    The essay examines the description of virtue as a craft that governs the proper use of possessions in Plato’s Euthydemus and Stoicism. In the first part, I discuss Socrates’ parallel between wisdom and the crafts in the Euthydemus, and the resulting argument concerning the value of external and bodily possessions. I then offer some objections, showing how Socrates’ craft analogy allows one to think of possessions as good and ultimately fails to offer a defense of virtue’s sufficiency for happine…Read more
  •  10
    Carving Up Virtue: The Stoics on Wisdom’s Scope and the Multiplicity of Virtues
    International Philosophical Quarterly 60 (1): 5-21. 2020.
    This essay examines the early Stoic debates concerning the number of virtues and the differentiation among them. It begins with the defense of virtue’s unity offered by the heterodox Stoic Aristo of Chios and with a comparison between the definitions that Aristo and Zeno offered for the four primary virtues.
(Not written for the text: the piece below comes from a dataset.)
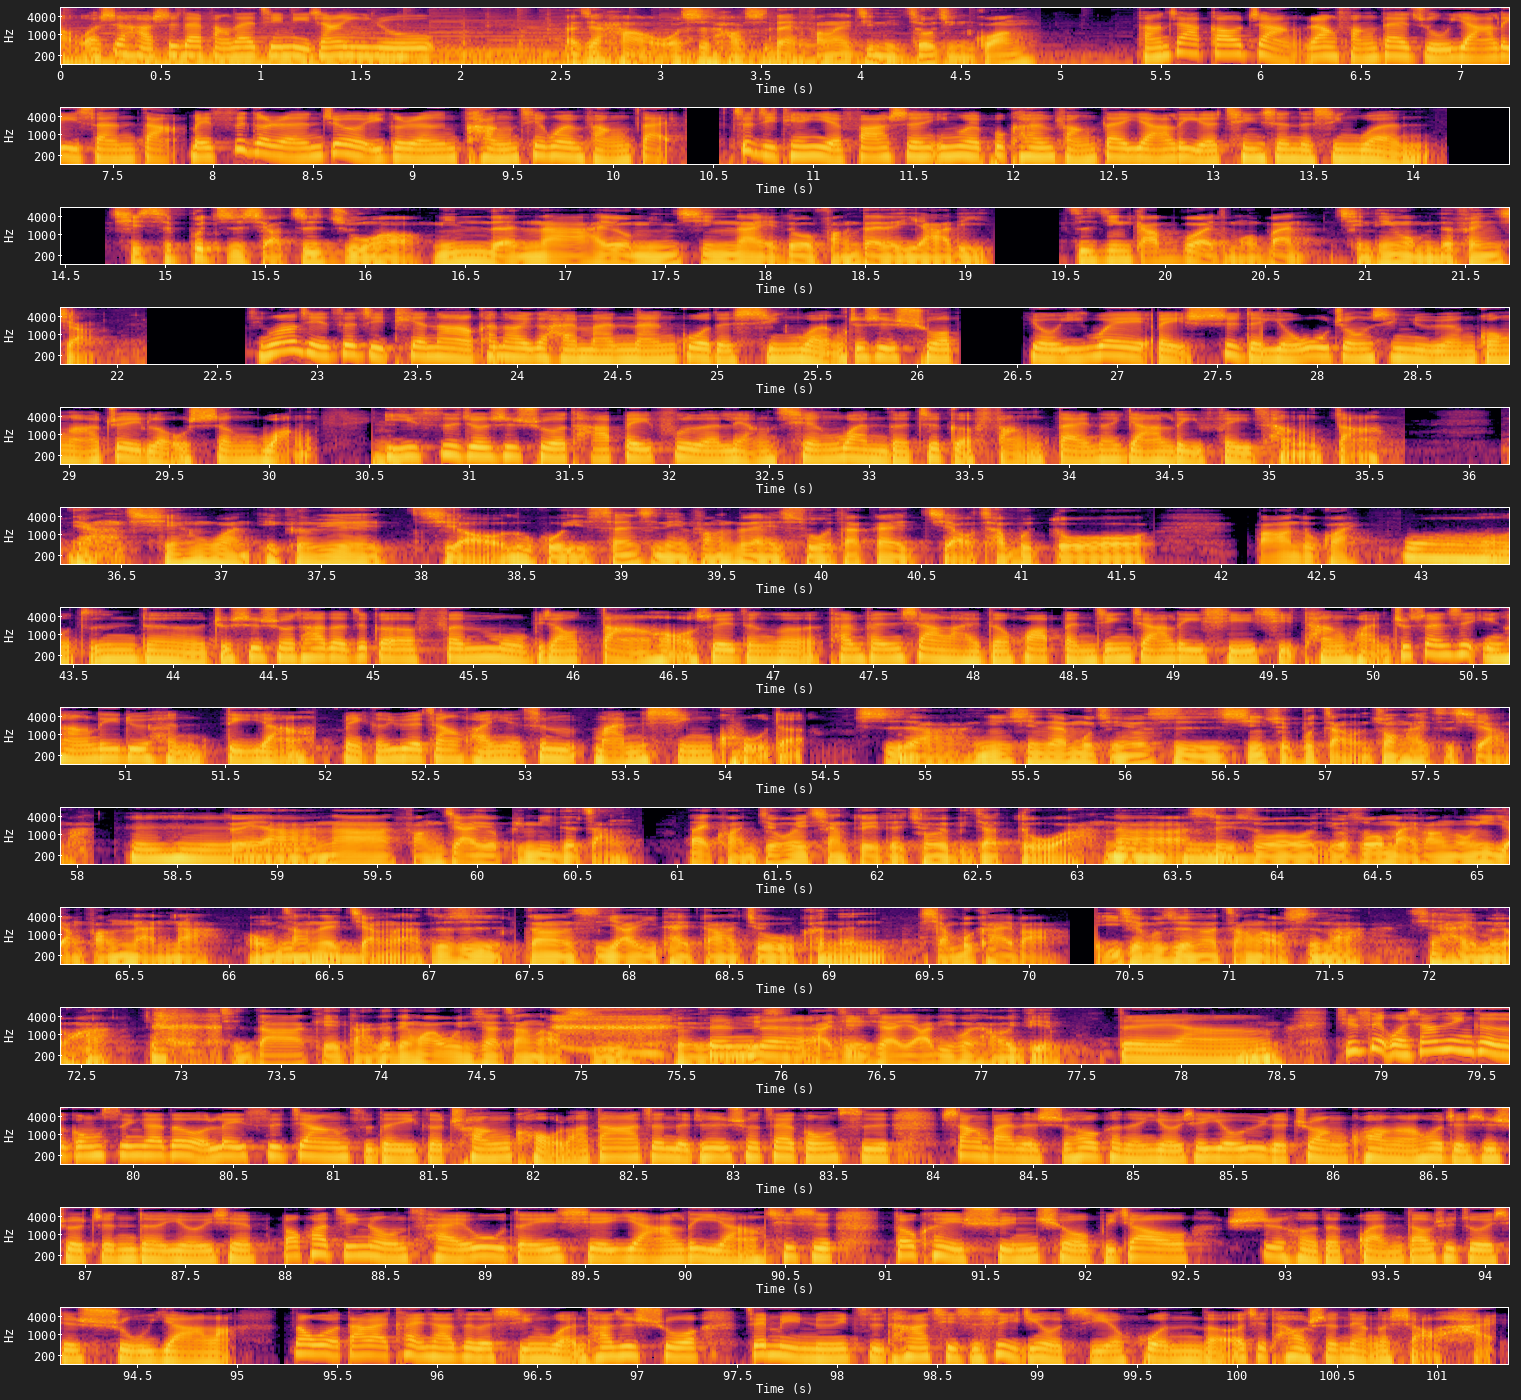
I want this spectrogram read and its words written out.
好，我是好世代房贷经理张映如。大家好，我是好世代房贷经理周景光。房价高涨，让房贷族压力山大，每四个人就有一个人扛千万房贷。这几天也发生因为不堪房贷压力而轻生的新闻。其实不止小资族哦，名人呐、啊，还有明星呐、啊，也都有房贷的压力。资金高不过来怎么办？请听我们的分享。景光姐这几天呢、啊，我看到一个还蛮难过的新闻，就是说有一位北市的邮务中心女员工啊坠楼身亡，疑似就是说她背负了两千万的这个房贷，那压力非常大。两千万一个月缴，如果以三十年房贷来说，大概缴差不多八万多块。哇，真的就是说他的这个分母比较大哈，所以整个摊分下来的话，本金加利息一起摊还，就算是银行利率很低啊，每个月这样还也是蛮辛苦的。是啊，因为现在目前又是薪水不涨的状态之下嘛。嗯哼。对啊，那房价又拼命的涨。贷款就会相对的就会比较多啊，那所以说有时候买房容易养房难呐、啊，我们常在讲啦，就是当然是压力太大，就可能想不开吧。以前不是有那张老师吗？现在还有没有哈？请大家可以打个电话问一下张老师，对对，也许排解一下压力会好一点。对呀、啊，嗯、其实我相信各个公司应该都有类似这样子的一个窗口啦。大家真的就是说，在公司上班的时候，可能有一些忧郁的状况啊，或者是说真的有一些包括金融财务的一些压力啊，其实都可以寻求比较适合的管道去做一些舒压啦。那我有大概看一下这个新闻，他是说这名女子她其实是已经有结婚了，而且她有生两个小孩。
Aristo maintained that virtue consists exclusively in the knowledge of good and bad. Zeno and his successors presented the virtues as epistemic dispositions whose scopes differ. I conclude t…Read more
  •  9
    This paper examines the genre of practical philosophical treatises in antiquity, contrasting it with contemporary literature in philosophical practice. Its main focus concerns the role of the philosopher as a guide to practical everyday concerns and the relationship between theoretical and practical ethics. An important question for ancient works on practical philosophy has to do with whether, and to what extent, adopting the philosopher’s advice also requires an adoption of that person’s broade…Read more
  •  5
    Margaret R. Graver, Stoicism and Emotion
    Rhizai. A Journal for Ancient Philosophy and Science 241-247. 2009.
  •  2
    Intermediate and Perfect Appropriate Actions in Stoicism
    Proceedings of the XXIII World Congress of Philosophy 2 (3): 5-10. 2018.
    The essay examines the Stoic notion of appropriate actions, focusing on the relationship between the perfectly appropriate actions of the virtuous person and “intermediate appropriate actions”. I present some of the philosophical motivations behind the general Stoic theory of καθήκοντα, and argue against the common interpretation of μέσα καθήκοντα as action types that make no reference to the manner of their performance, and of κατορθώματα as μέσα καθήκοντα that are rightly performed by an agent…Read more
  •  1
    Seneca and the Old Stoics On Natural Law and Suicide
    Maritain Studies/Etudes Maritainiennes 24 35-56. 2008.